-5864890a228622df

The U.S. Supreme Court upheld Michigan’s controversial ban on affirmative action in public college admissions in a divided opinion released Tuesday morning. Many feel that it’s this status quo that has contributed to the lack of minority enrollment at the state’s flagship college.

While Justice Anthony Kennedy wrote the majority opinion, Justice Sonia Sotomayor authored the dissenting opinion. The decision was divided 6-2, as Justice  Kagan removing herself from the case because she was the U.S. solicitor general when the case was before the lower courts.

The decision could lead more states to enact bans against race preferences in university admissions, but it does not affect university affirmative action programs in other states.  Currently,  California, Florida, Washington, Arizona, Nebraska, Oklahoma and New Hampshire have similar bans.

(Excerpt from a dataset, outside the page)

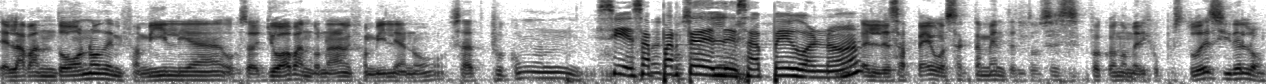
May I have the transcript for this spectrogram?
el, abandono de mi familia, o sea, yo abandonar a mi familia, ¿no? O sea, fue como un... Sí, esa parte del desapego, ¿no? El desapego, exactamente. Entonces fue cuando me dijo, pues tú decídelo.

From USA Today:

“This case is not about how the debate (over racial preferences) should be resolved,” Justice Anthony Kennedy said in announcing the ruling. But to stop Michigan voters from making their own decision on affirmative action would be “an unprecedented restriction on a fundamental right held by all in common.”

Justice Sonia Sotomayor read a summary of her lengthy, 58-page dissent from the bench, in which Justice Ruth Bader Ginsburg joined. She said the decision creates “a two-tiered system of political change” by requiring only race-based proposals to surmount the state Constitution, while all other proposals can go to school boards.

As a result of the ruling, said Sotomayor, a product of affirmative action policies, minority enrollment will decline at Michigan’s public universities, just as it has in California and elsewhere. “The numbers do not lie,” she said.

University of Michigan President Mary Sue Coleman and admissions director Ted Spencer opposed the affirmative action ban, saying  that the school cannot achieve a fully diverse student body with it in place.

“It’s impossible,” Spencer said in a recent interview, “to achieve diversity on a regular basis if race cannot be used as one of many factors.

Tags: ,
Like Us On Facebook Follow Us On Twitter
  • Brad

    ““It’s impossible,” Spencer said in a recent interview, “to achieve diversity on a regular basis if race cannot be used as one of many factors.”

    Sounds like the university president and the admissions director are fearful of recruitment and enrollment losses. There are plenty of colleges that would happily accept any of the students who were rejected.

  • Anthony

    Black students are going to have to buckle down and blow folks away with great GPAs and test scores. If nothing else, it will be “fun” to hear what excuse racists will use to deny us opportunity then.

    I know we can make the grades. If our cousins can come here from Africa and make the grades, we can too. I know we will have to overcome societal and structural issues, but we have done that before too.

    • Smilez_920

      Often times we do “blow” the competition out of the water
      and still have a hard time being chosen/considered. Remember affirmative action also affects
      women, mainly white women. I wonder how attitudes will changed once white women
      start having a harder time getting into certain colleges and universities.

      Also affirmative action isn’t used to help people who don’t
      make the grade get into school, it for those who have meet the requirements ,
      sometimes above and beyond, be looked at and considered.

    • Anthony

      I’ve spent my life in higher education, and I have worked on scholarship committees too. I have heard first hand the things that certain folks say about black applicants.

  • Motorcity Mami

    You cannot expect us to live in a equal society where everyone still wants to divide and be accepted for certain things because of race only. I live in Michigan and I voted to uphold the ban. Yes, there are institutional barriers and unfair societal structures that undermine specific groups in the populations, but guess what? Life isn’t fair. You don’t see the students who do excel in poor communities and sub-par schools whining about life isn’t fair, they simply do what they need in order to make sure they don’t succumb to the environment around them. We all have the power to change our circumstances, PERIOD.

    • Anastasia Hill-Thompson

      “You cannot expect us to live in a equal society where everyone still
      wants to divide and be accepted for certain things because of race only”
      the irony lol.